Augmented Reality Map Application - part 2
Nov 5, 2019
My blog post about Augmented Reality Map Application had several very interesting conclusions.
One was that I wanted to generate the 3D scene by Shape Builder. The logic behind this is that the application size could be reduced and it could scale as well for other scenarios. Although the geometry would be hand coded, but a rectangular board and a bug number on it doesn’t seem to be too complicated. I have the code for that still in a branch. The numbers could be textures of the billboards. The images could become big if we resort to high resolution, in case of low resolution the large board could reveal pixelation of the texture. But one 3D board geometry could act as any sign: we could just replace the textures.
Unfortunately that didn’t work. Nothing showed up, and I’m not sure if it was due to the giant texture resolution or not. I almost got stuck so to get that part of the job done, I learned Blender within extremely minimal time and I developed each board 1-by-1. Each board has its own number as a 3D extruded object on it: a red board with a white number so it’d be very visible. The downside of this way is two fold: a.) I need to design every board in Blender and that wouldn’t scale for a bigger building well (see that I needed to generate an sfa and sfb for each and every board: Model directory). b.) The extruded numbers can pose 3D computation pressure if their tessellation is too refined (in layman terms if the curves of the number 3 for example are segmented into too many sections). In any case I got this part of the job done.
A second was a feature I ended up dropping. This would be a compass pointer to a selected billboard. In my original design I would have listed all the billboards on a bottom list view, and the user could pick their choice. Since the user might be facing away from the billboard’s location at the time of the selection, it’d be ideal if a floating compass which is always ahead of the user’s view would point towards the desired billboard. I produced the 3D geometric calculation for that and also derived the 3D model from an arrowhead, but somehow the compass worked funky. I had not had time to debug this after midnight so right now it’s dropped, but I plan to bring it back.
In the future actually if there’s a conference, and the user would log in to the app (right now the app doesn’t have any authentication), then we could examine the user’s schedule and automatically focus on the right billboard which represents the user’s scheduled class for the given time. This could be a future capability as well in case the app is a conference companion.
The app can be a stand-alone venue helper as well. Larger venues could have many more activator photos. Each of those photos would be located in a well known position, and the app could list the closest locations or the user could browse all listings. Since I talked about scalability earlier, such a version would really require the texturized billboard method. In such case the app could dynamically load the list of POI (Point of Interests) from an on-line database (the app could have a default set in case the user is off-line and the fresher update could come through on-line). This way the app’s capability could be administered dynamically!
Here is my presentation about the app: Applied Augmented reality with Sceneform SDK.

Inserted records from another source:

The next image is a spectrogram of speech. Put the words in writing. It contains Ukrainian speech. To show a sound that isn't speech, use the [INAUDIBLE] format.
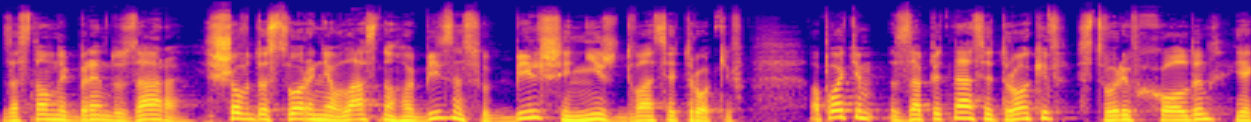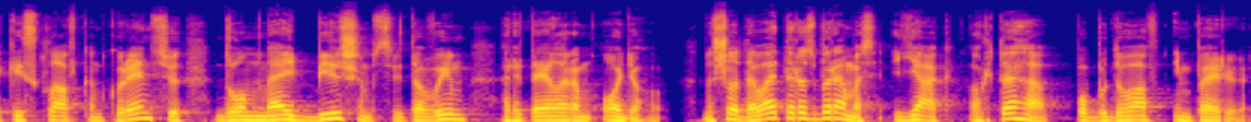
Засновник бренду Zara йшов до створення власного бізнесу більше ніж 20 років, а потім за 15 років створив холдинг, який склав конкуренцію двом найбільшим світовим ретейлерам одягу. Ну що, давайте розберемось, як Ортега побудував імперію.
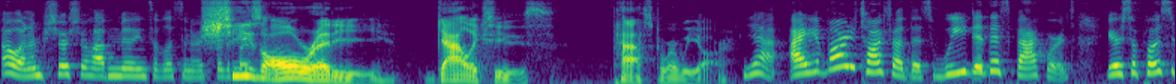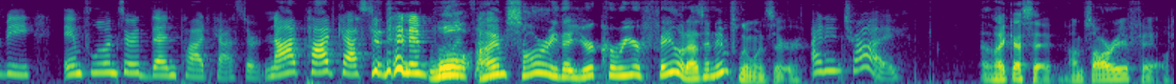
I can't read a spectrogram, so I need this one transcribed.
Oh, and I'm sure she'll have millions of listeners. for She's already galaxies past where we are. Yeah, I have already talked about this. We did this backwards. You're supposed to be influencer then podcaster, not podcaster then influencer. Well, I'm sorry that your career failed as an influencer. I didn't try. Like I said, I'm sorry it failed.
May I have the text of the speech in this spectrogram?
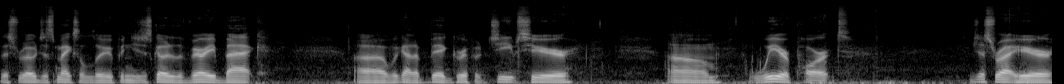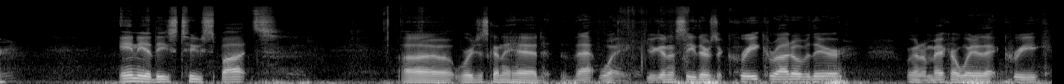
This road just makes a loop, and you just go to the very back uh, we got a big group of Jeeps here. Um, we are parked just right here. Any of these two spots, uh, we're just gonna head that way. You're gonna see there's a creek right over there. We're gonna make our way to that creek.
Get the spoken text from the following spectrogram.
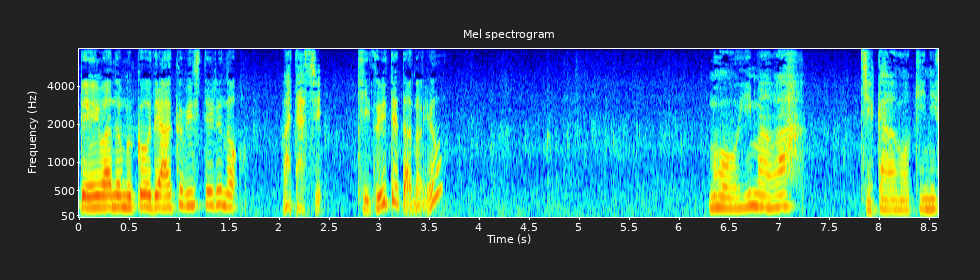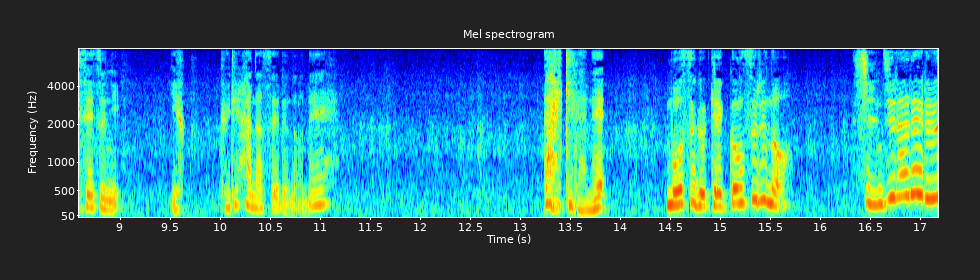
電話の向こうであくびしてるの。私気づいてたのよ。もう今は時間を気にせずにゆっくり話せるのね。大輝がねもうすぐ結婚するの。信じられる？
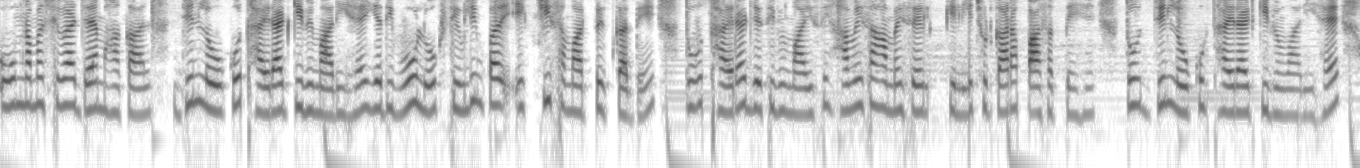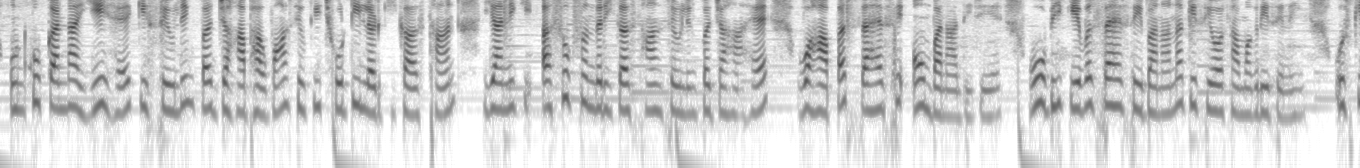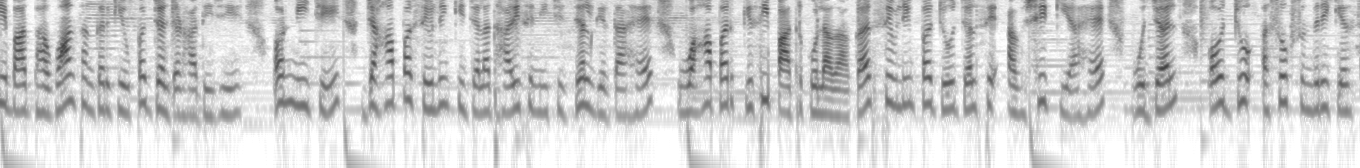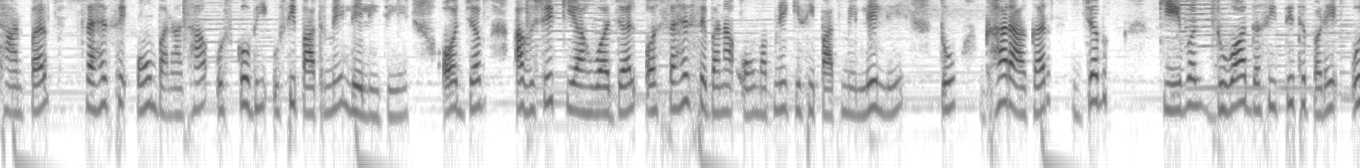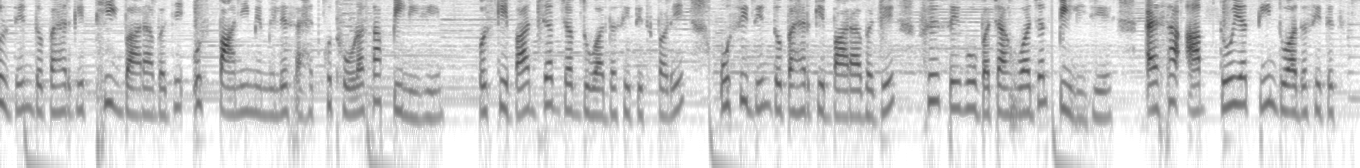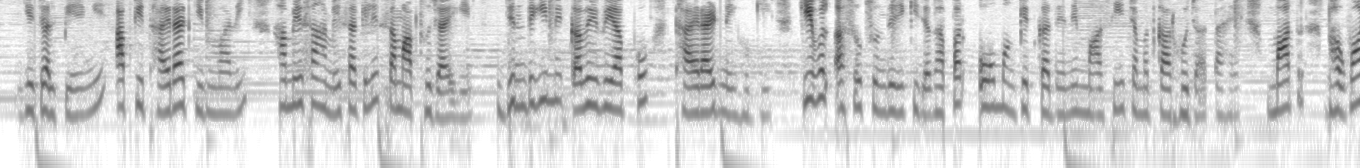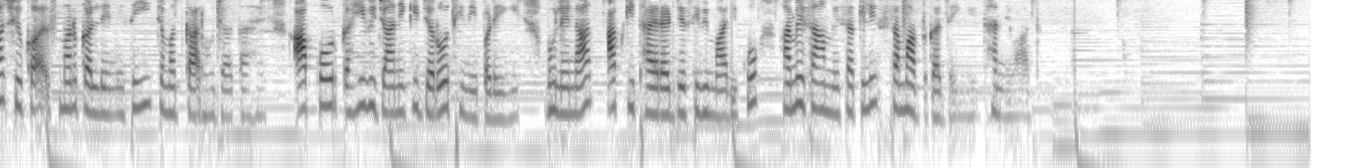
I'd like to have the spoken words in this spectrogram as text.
ओम नमः शिवाय, जय महाकाल। जिन लोगों को थायराइड की बीमारी है, यदि वो लोग शिवलिंग पर एक चीज़ समर्पित कर दें तो वो थायराइड जैसी बीमारी से हमेशा हमेशा के लिए छुटकारा पा सकते हैं। तो जिन लोगों को थायराइड की बीमारी है, उनको करना ये है कि शिवलिंग पर जहाँ भगवान शिव की छोटी लड़की का स्थान, यानी कि अशोक सुंदरी का स्थान शिवलिंग पर जहाँ है, वहाँ पर शहर से ओम बना दीजिए। वो भी केवल शहर से ही बनाना, किसी और सामग्री से नहीं। उसके बाद भगवान शंकर के ऊपर जल चढ़ा दीजिए। और नीचे जहाँ पर शिवलिंग की जलाधारी से नीचे जल गिरता है, वहाँ पर किसी पात्र को लगाकर शिवलिंग पर जो जल से अभिषेक किया है, वो जल और जो अशोक सुंदरी के स्थान पर सहज से ओम बना था, उसको भी उसी पात्र में ले लीजिए। और जब अभिषेक किया हुआ जल और सहज से बना ओम अपने किसी पात्र में ले ले तो घर आकर जब केवल दुआदशी तिथि पड़े, उस दिन दोपहर के ठीक बारह बजे उस पानी में मिले शहद को थोड़ा सा पी लीजिए। उसके बाद जब जब द्वादशी तिथि पड़े, उसी दिन दोपहर के 12 बजे फिर से वो बचा हुआ जल पी लीजिए। ऐसा आप दो या तीन द्वादशी तिथि ये जल पिएँगे। आपकी थायराइड की बीमारी हमेशा हमेशा के लिए समाप्त हो जाएगी। ज़िंदगी में कभी भी आपको थायराइड नहीं होगी। केवल अशोक सुंदरी की जगह पर ओम अंकित कर देने माँ से चमत्कार हो जाता है। मात्र भगवान शिव का स्मरण कर लेने से ही चमत्कार हो जाता है। आपको और कहीं भी जाने की ज़रूरत ही नहीं पड़ेगी। भोलेनाथ, आपकी थायराइड जैसी बीमारी को हमेशा हमेशा के लिए समाप्त कर देंगे। धन्यवाद।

SceneForm really brought the Augmented Reality game to a higher level where the entry point doesn’t require too complicated geometric knowledge (unless you want some extra things). Such moves required for Augmented Reality to finally have a real break-through. One extra thing to check out in my app is the logic which causes the billboards to automatically rotate towards the user. If that wasn’t done then the user could walk around the billboard and if faced from the side the user would just see a red line. During the C-64 era - before GPUs really brought enough computation power into computers - such boards were actually easier to implement: someone just had to scale the texture and don’t worry about too complicated projection to the user’s viewpoint. In the modern days - since SceneForm is full 3D all around - we need to apply some extra logic to achieve that simple "billboard" effect. See the billboard logic here.
Here are some more pointers: